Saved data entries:
● ● ● ● ●
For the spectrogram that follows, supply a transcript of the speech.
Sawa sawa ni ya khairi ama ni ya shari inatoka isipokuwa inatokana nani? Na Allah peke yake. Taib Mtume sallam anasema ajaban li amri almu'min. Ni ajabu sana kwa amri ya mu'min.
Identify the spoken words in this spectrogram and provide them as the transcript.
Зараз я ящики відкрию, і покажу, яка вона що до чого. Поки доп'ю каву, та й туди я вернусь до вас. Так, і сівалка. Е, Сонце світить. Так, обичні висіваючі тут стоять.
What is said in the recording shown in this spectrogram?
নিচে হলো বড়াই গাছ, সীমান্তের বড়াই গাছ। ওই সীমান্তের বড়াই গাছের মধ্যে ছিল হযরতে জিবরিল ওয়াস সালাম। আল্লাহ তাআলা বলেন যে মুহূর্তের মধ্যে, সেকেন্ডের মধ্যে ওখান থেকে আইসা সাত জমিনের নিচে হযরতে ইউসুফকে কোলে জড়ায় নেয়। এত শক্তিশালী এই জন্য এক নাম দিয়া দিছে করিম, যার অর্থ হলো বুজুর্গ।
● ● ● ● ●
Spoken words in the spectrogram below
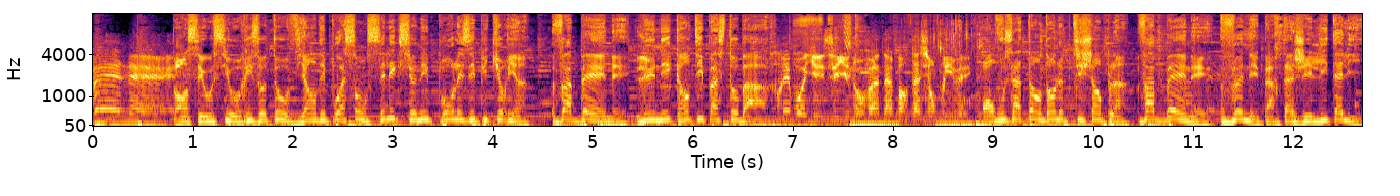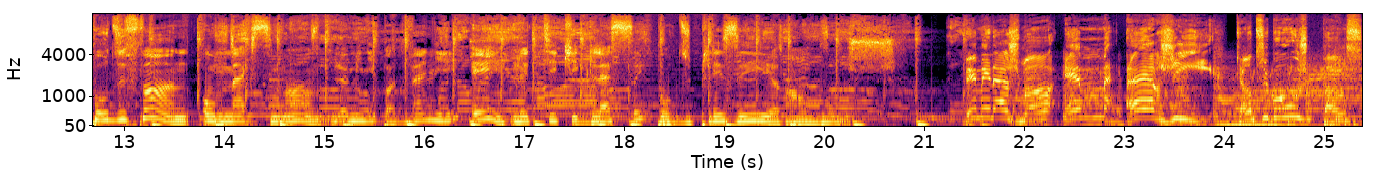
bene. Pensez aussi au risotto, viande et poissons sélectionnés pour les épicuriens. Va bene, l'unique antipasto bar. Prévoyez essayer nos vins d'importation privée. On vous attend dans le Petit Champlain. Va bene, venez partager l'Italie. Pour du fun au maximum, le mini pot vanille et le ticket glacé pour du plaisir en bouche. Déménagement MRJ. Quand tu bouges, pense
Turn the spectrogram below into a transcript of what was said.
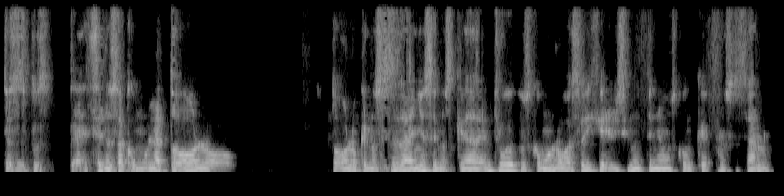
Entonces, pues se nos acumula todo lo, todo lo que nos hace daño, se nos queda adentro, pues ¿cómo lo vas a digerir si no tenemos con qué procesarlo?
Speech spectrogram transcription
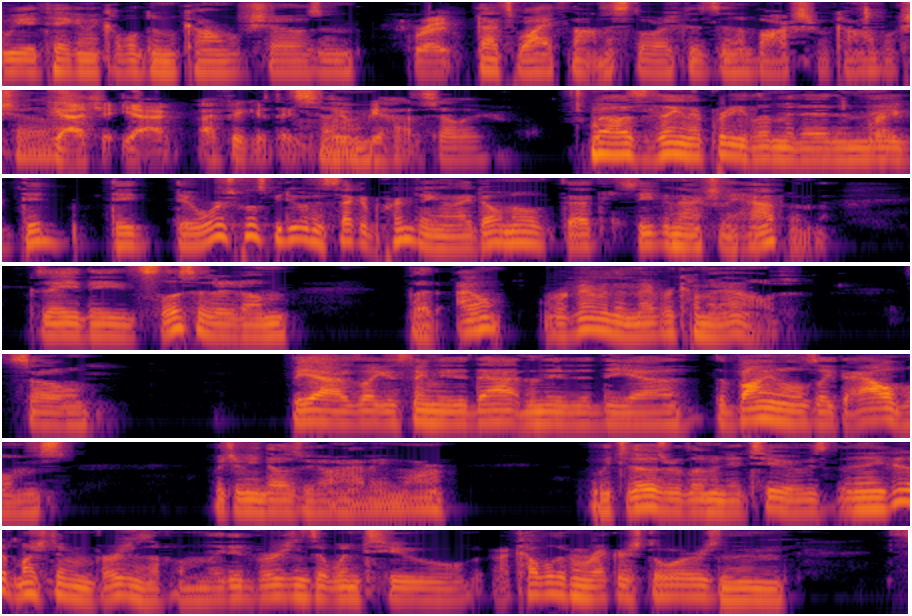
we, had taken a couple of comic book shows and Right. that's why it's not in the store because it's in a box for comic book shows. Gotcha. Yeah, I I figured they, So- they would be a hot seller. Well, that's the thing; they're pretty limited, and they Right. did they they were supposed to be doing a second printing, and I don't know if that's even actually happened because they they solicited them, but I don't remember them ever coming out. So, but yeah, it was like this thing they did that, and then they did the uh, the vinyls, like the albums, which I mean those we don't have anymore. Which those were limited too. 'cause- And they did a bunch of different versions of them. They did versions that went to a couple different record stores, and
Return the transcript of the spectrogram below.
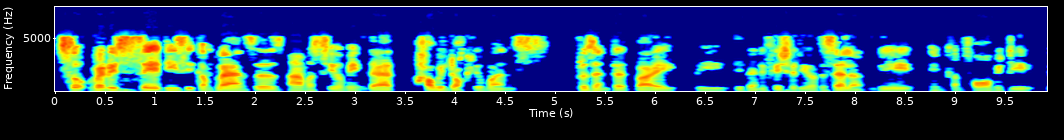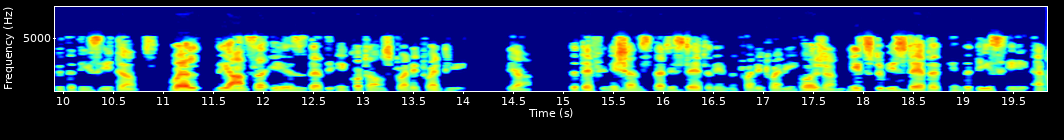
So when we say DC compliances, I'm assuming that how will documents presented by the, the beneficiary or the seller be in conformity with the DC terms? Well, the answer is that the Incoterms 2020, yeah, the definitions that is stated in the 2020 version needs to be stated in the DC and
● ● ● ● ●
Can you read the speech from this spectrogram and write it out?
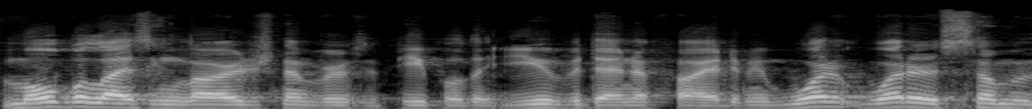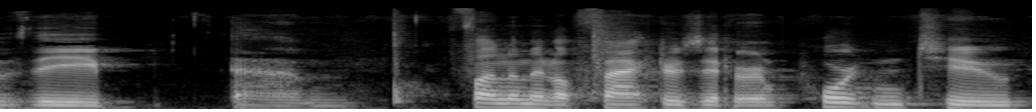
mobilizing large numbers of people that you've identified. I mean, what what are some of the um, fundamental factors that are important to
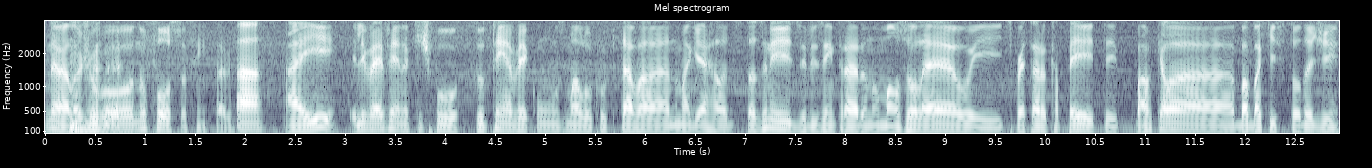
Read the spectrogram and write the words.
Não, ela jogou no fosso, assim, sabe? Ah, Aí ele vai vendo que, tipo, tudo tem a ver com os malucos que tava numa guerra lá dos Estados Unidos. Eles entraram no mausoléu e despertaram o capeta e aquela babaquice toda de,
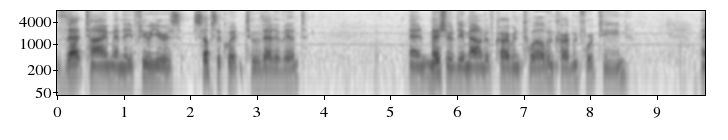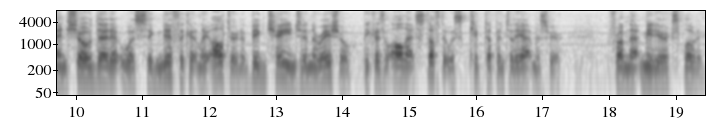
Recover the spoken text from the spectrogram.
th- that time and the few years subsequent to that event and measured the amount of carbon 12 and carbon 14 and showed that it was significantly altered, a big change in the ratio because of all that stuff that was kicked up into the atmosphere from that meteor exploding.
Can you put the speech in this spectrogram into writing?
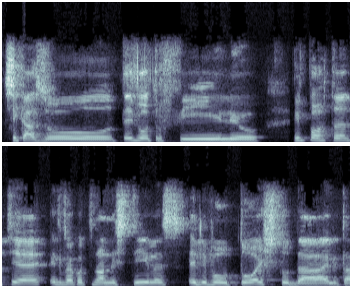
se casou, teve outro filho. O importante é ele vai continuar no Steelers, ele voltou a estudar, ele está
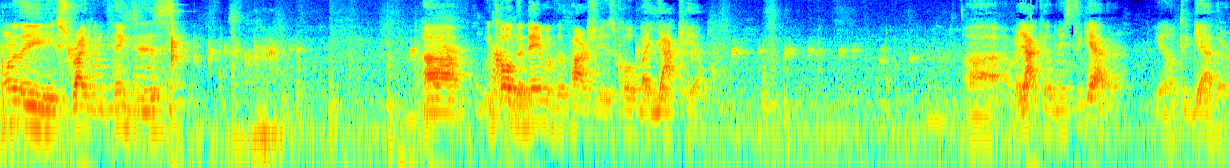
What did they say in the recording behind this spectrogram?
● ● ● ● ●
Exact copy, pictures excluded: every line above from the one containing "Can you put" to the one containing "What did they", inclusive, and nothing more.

Can you put the speech in this spectrogram into writing?
se casou, teve outro filho. O importante é ele vai continuar no Steelers, ele voltou a estudar, ele está
What did they say in the recording behind this spectrogram?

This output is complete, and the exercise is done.